The FICO score for drugs; First of its kind clinical decision tool now includes 600,000 ratings
Sermo, the largest global social network for physicians, today announced major growth in physician ratings of pharmaceutical drugs on its one-of-a-kind Drug Ratings platform. With 625,000 individual ratings across several criteria submitted exclusively by physicians as of March 2018, Drug Ratings is the largest unbiased, global database of physician feedback on drugs.
“Doctors have always sought out the experiences of their peers to inform their practice of medicine, and Drug Ratings offers our members the ability to share and find aggregated feedback in real time. Sermo was founded with the mission to revolutionize real-world medicine by connecting doctors and enabling the global sharing of medical information. Drug Ratings is putting this strategy into action every day on our network,” said Sermo CEO Peter Kirk.
Using Drug Ratings, Sermo’s community of global physicians has submitted more than three million data points, including ratings and comments on more than 2,100 pharmaceutical brands. In excess of 40,000 physicians have submitted ratings, and more than 60,000 have used the platform to search for ratings from their peers. The database now holds over 35,000 unique comments on physicians’ opinions on both new and established pharmaceuticals.
“I have often looked to my peers for their input and experiences, to inform my treatment plans and deliver the best care to my patients. Real world medicine is very different than clinical trials, making peer recommendations important to physicians. Drug Ratings brings this collaboration to scale in an unprecedented way,” said Dr. Howard Barenfeld, a U.S. pediatrician.
Statistics support the importance of peer influence in medicine. A poll of more than 2,900 Sermo physicians found that 83 percent reported that the opinion or feedback of a fellow physician has changed their perception of a drug. Further, 80 percent trust recommendations of a very large number of doctors with real-world experience with a drug, over the recommendations of a small number of key opinion leaders and academics. Underscoring physicians’ trust in the system, 84 percent believe Drug Ratings will lead to better patient outcomes.

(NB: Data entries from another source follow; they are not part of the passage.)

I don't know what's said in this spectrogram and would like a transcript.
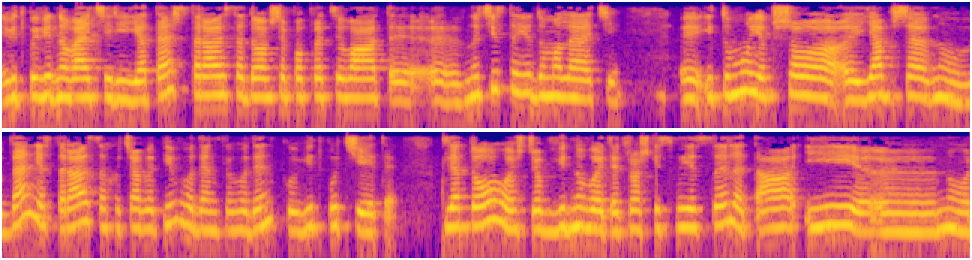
Відповідно, ввечері я теж стараюся довше попрацювати, е, вночі стаю до малечі. Е, І тому, якщо я б ще ну, в день я стараюся хоча б півгодинки, годинку відпочити для того, щоб відновити трошки свої сили та і ну,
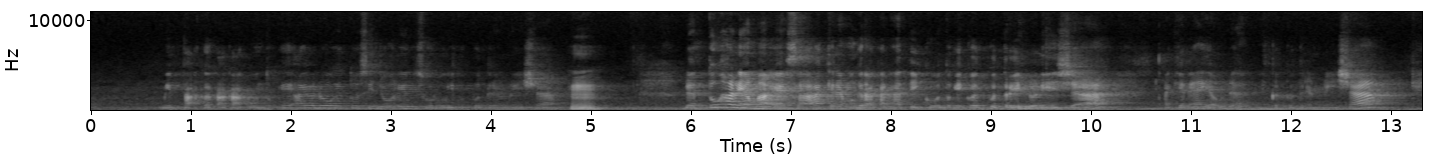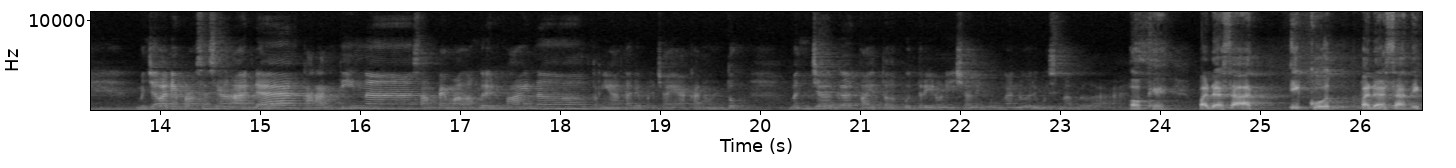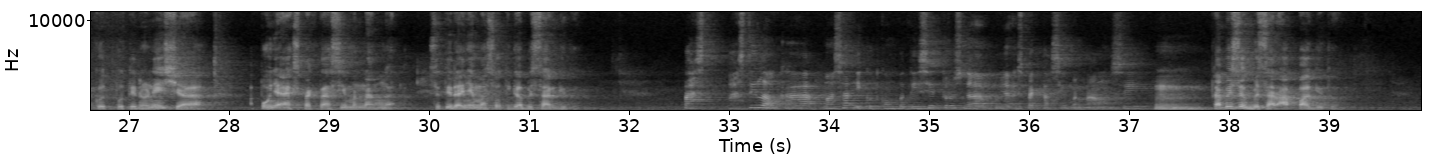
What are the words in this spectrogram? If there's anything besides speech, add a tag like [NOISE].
minta ke kakakku untuk, eh ayo dong itu si Jolin suruh ikut Putri Indonesia. Hmm. Dan Tuhan yang Maha Esa akhirnya menggerakkan hatiku untuk ikut Putri Indonesia. Akhirnya ya udah ikut Putri Indonesia. Menjalani proses yang ada, karantina sampai malam grand final, ternyata dipercayakan untuk menjaga title Putri Indonesia Lingkungan 2019. Oke. Pada saat ikut, pada saat ikut Putri Indonesia, punya ekspektasi menang nggak? Setidaknya masuk tiga besar gitu. Pas, pastilah kak, masa ikut kompetisi terus nggak punya ekspektasi menang sih? Hmm. Tapi sebesar apa gitu?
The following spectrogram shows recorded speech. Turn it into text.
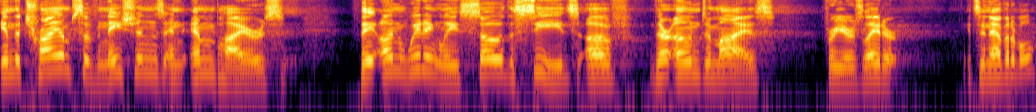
In the triumphs of nations and empires, they unwittingly sow the seeds of their own demise for years later. It's inevitable,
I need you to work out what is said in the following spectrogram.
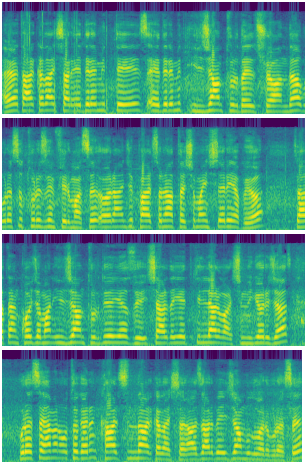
Evet arkadaşlar Edremit'teyiz. Edremit İlcan Tur'dayız şu anda. Burası turizm firması. Öğrenci personel taşıma işleri yapıyor. Zaten kocaman İlcan Tur diye yazıyor. İçeride yetkililer var. Şimdi göreceğiz. Burası hemen otogarın karşısında arkadaşlar. Azerbaycan Bulvarı burası.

“When it comes to finding information about prescription drugs, doctors are often limited to what’s provided by the manufacturer. In my experience, that does not capture the full picture of how patients experience drugs—including possible adverse effects, how much they pay out of pocket, and how well they work in the real world. Drug Ratings offers us the perspective and experience of our peers—which complements the information we get from product monographs and clinical trials,” said Dr. Len Antiles, a U.S. urologist.
Launched in May 2017, Drug Ratings is the only global peer-to-peer prescription drug review system sourced exclusively from verified licensed physicians. Drug Ratings gives physicians the ability to research, rate, and share their direct experience on the efficacy, safety, tolerability, accessibility, and adherence of specific drugs.
About Sermo & Sermo Drug Ratings
Sermo is the leading global social network for physicians where 800,000 fully verified and licensed physicians from more than 150 countries talk real-world medicine, review what peers think of different treatment options – including ratings and comments on prescription drugs – collectively solve cases, respond to healthcare polls, and earn honorarium from surveys.
Sermo is also the world’s largest healthcare professional (HCP) polling company. The Sermo research network is comprised of 1.8 million HCPs and includes 40 percent of the U.S. physician population. Most of the 700,000 surveys Sermo conducts annually are among specialist physicians – over 70 percent of physician members are specialists. Learn more at http://www.Sermo.com.
Drug Ratings was developed by Sermo and Sermo physicians. The statistical methodology behind Ratings was developed and verified independently by biostatistics consultants led by Lee-Jen Wei of the Blue Null Consulting Group.